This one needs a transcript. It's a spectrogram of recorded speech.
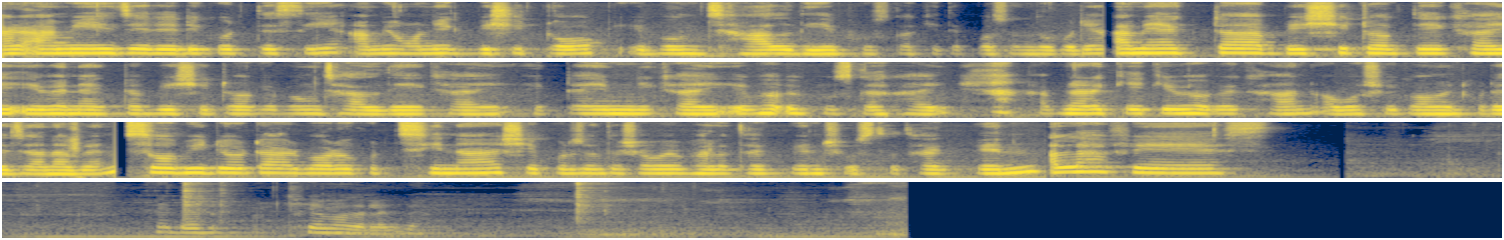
আর আমি এই যে রেডি করতেছি আমি অনেক বেশি টক এবং ঝাল দিয়ে ফুচকা খেতে পছন্দ করি। আমি একটা বেশি টক দিয়ে খাই ইভেন একটা বেশি টক এবং ঝাল দিয়ে খাই একটা এমনি খাই এভাবে ফুচকা খাই। আপনারা কে কীভাবে খান অবশ্যই কমেন্ট করে জানাবেন। সো ভিডিওটা আর বড় করছি না সে পর্যন্ত সবাই ভালো থাকবেন সুস্থ থাকবেন। আল্লাহ হাফেজ। মজা লাগবে।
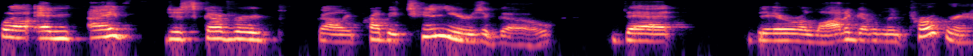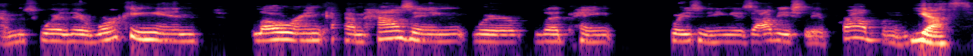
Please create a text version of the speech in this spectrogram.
Well and i discovered golly probably 10 years ago that there are a lot of government programs where they're working in lower income housing where lead paint poisoning is obviously a problem. Yes.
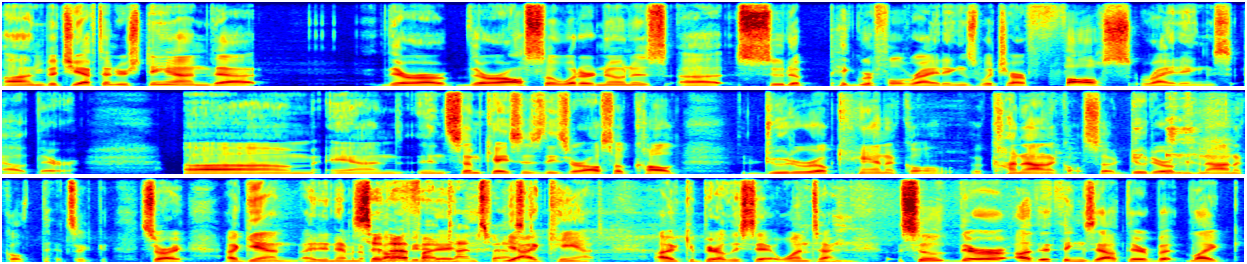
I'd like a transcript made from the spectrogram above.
um, but you have to understand that there are there are also what are known as uh, pseudepigraphal writings, which are false writings out there. Um, and in some cases, these are also called deuterocanonical, canonical. So deuterocanonical. That's a sorry. Again, I didn't have enough Say that coffee five today. times Yeah. I can't. I could barely say it one time. So there are other things out there, but like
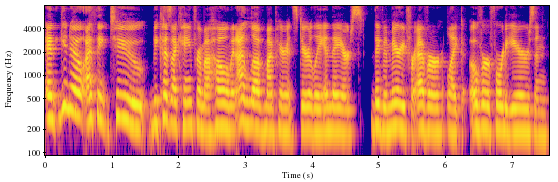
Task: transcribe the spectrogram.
and you know, I think too because I came from a home, and I love my parents dearly, and they are they've been married forever, like over forty years, and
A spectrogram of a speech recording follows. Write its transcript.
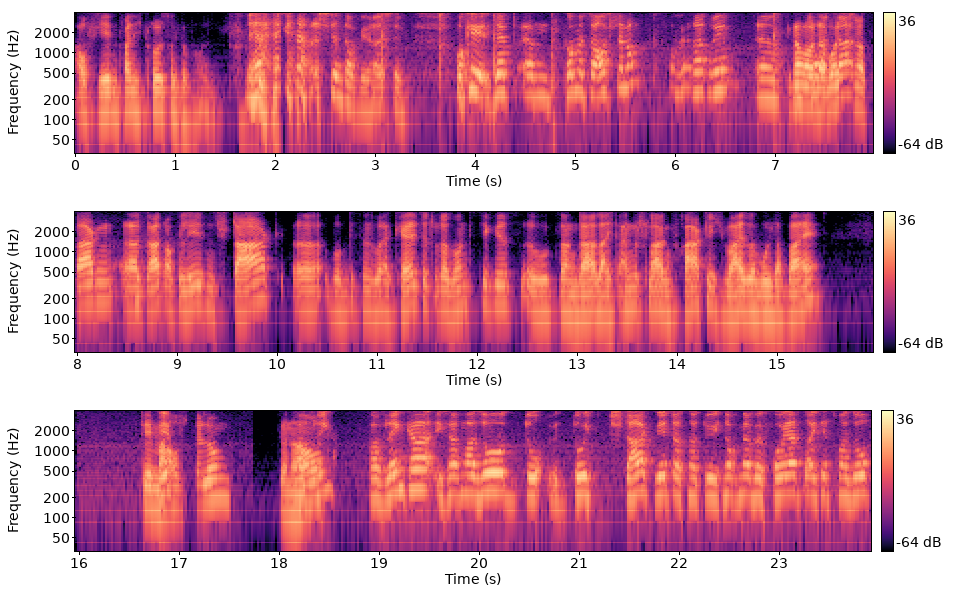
auf jeden Fall nicht größer geworden. Ja, genau, das stimmt auf jeden Fall. Das stimmt. Okay, Sepp, ähm, kommen wir zur Aufstellung von Werder Bremen. Äh, genau, da wollte ich noch sagen, äh, gerade auch gelesen, stark, äh, so ein bisschen so erkältet oder sonstiges, äh, sozusagen da leicht angeschlagen, fraglich, Weiser wohl dabei. Thema okay. Aufstellung, genau. Pavlenka, Pavlenka, ich sag mal so, durch Stark wird das natürlich noch mehr befeuert, sage ich jetzt mal so.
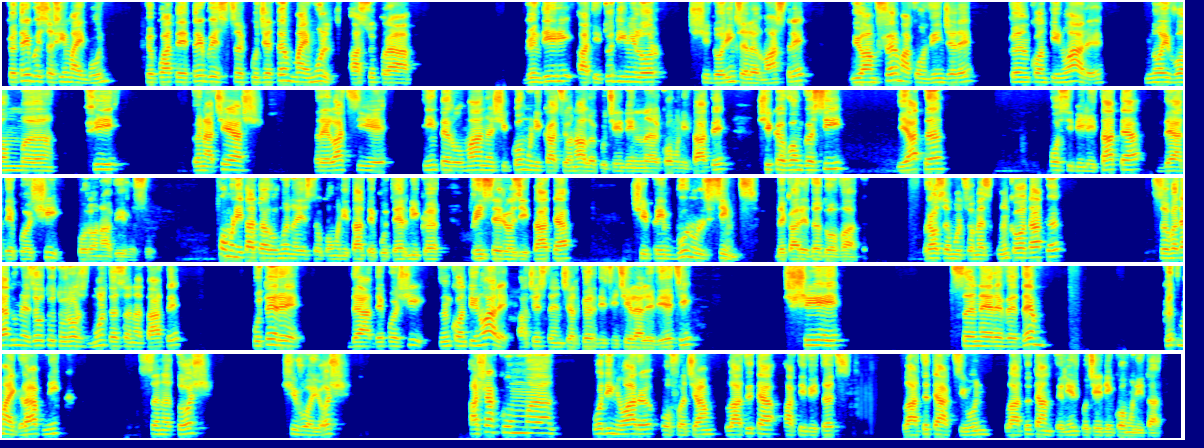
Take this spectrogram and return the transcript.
că trebuie să fim mai buni, că poate trebuie să cugetăm mai mult asupra gândirii, atitudinilor și dorințele noastre. Eu am ferma convingere că în continuare noi vom uh, fi în aceeași relație interumană și comunicațională cu cei din uh, comunitate și că vom găsi, iată, posibilitatea de a depăși coronavirusul. Comunitatea română este o comunitate puternică prin seriozitatea și prin bunul simț de care dă dovadă. Vreau să mulțumesc încă o dată, să vă dea Dumnezeu tuturor multă sănătate, putere de a depăși în continuare aceste încercări dificile ale vieții și să ne revedem cât mai grabnic, sănătoși și voioși, așa cum uh, odinioară o făceam la atâtea activități, la atâtea acțiuni, la atâtea întâlniri cu cei din comunitate.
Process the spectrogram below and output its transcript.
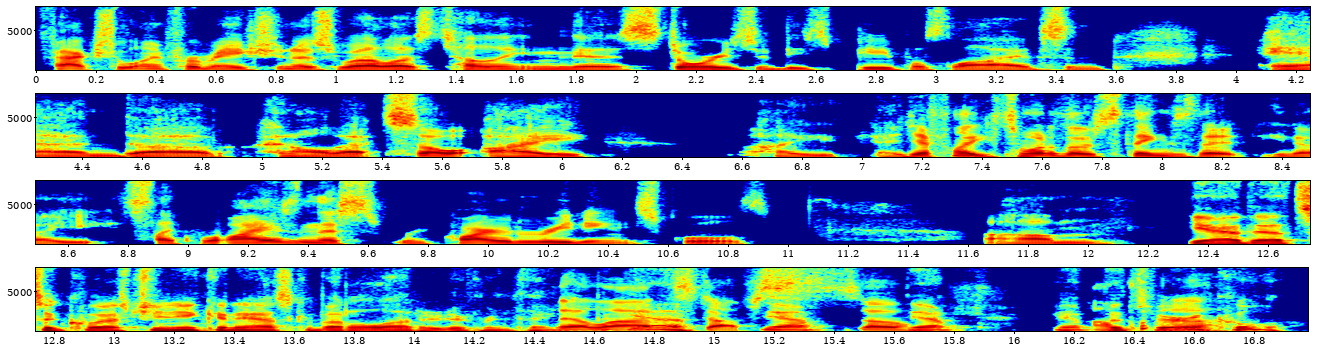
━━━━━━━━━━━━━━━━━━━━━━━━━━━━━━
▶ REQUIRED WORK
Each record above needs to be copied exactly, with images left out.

▶ ANSWER FOR THIS EXERCISE
This one needs a transcript. It's a spectrogram of recorded speech.
আর আমি এই যে রেডি করতেছি আমি অনেক বেশি টক এবং ঝাল দিয়ে ফুচকা খেতে পছন্দ করি। আমি একটা বেশি টক দিয়ে খাই ইভেন একটা বেশি টক এবং ঝাল দিয়ে খাই একটা এমনি খাই এভাবে ফুচকা খাই। আপনারা কে কীভাবে খান অবশ্যই কমেন্ট করে জানাবেন। সো ভিডিওটা আর বড় করছি না সে পর্যন্ত সবাই ভালো থাকবেন সুস্থ থাকবেন। আল্লাহ হাফেজ। মজা লাগবে।
Please create a text version of the speech in this spectrogram.
Well and i discovered golly probably 10 years ago that there are a lot of government programs where they're working in lower income housing where lead paint poisoning is obviously a problem. Yes.
I'd like a transcript made from the spectrogram above.
um, but you have to understand that there are there are also what are known as uh, pseudepigraphal writings, which are false writings out there. Um, and in some cases, these are also called deuterocanonical, canonical. So deuterocanonical. That's a sorry. Again, I didn't have enough Say that coffee five today. times Yeah. I can't. I could barely say it one time. So there are other things out there, but like
Task: transcribe the spectrogram.
and you know, I think too because I came from a home, and I love my parents dearly, and they are they've been married forever, like over forty years, and
A spectrogram of a speech recording follows. Write its transcript.
auf jeden Fall nicht größer geworden. Ja, genau, das stimmt auf jeden Fall. Das stimmt. Okay, Sepp, ähm, kommen wir zur Aufstellung von Werder Bremen. Äh, genau, da wollte ich noch sagen, äh, gerade auch gelesen, stark, äh, so ein bisschen so erkältet oder sonstiges, äh, sozusagen da leicht angeschlagen, fraglich, Weiser wohl dabei. Thema okay. Aufstellung, genau. Pavlenka, Pavlenka, ich sag mal so, durch Stark wird das natürlich noch mehr befeuert, sage ich jetzt mal so.
Take this spectrogram and return the transcript.
că trebuie să fim mai buni, că poate trebuie să cugetăm mai mult asupra gândirii, atitudinilor și dorințele noastre. Eu am ferma convingere că în continuare noi vom uh, fi în aceeași relație interumană și comunicațională cu cei din uh, comunitate și că vom găsi, iată, posibilitatea de a depăși coronavirusul. Comunitatea română este o comunitate puternică prin seriozitatea și prin bunul simț de care dă dovadă. Vreau să mulțumesc încă o dată, să vă dea Dumnezeu tuturor multă sănătate, putere de a depăși în continuare aceste încercări dificile ale vieții și să ne revedem cât mai grabnic, sănătoși și voioși, așa cum uh, odinioară o făceam la atâtea activități, la atâtea acțiuni, la atâtea întâlniri cu cei din comunitate.
Process the spectrogram below and output its transcript.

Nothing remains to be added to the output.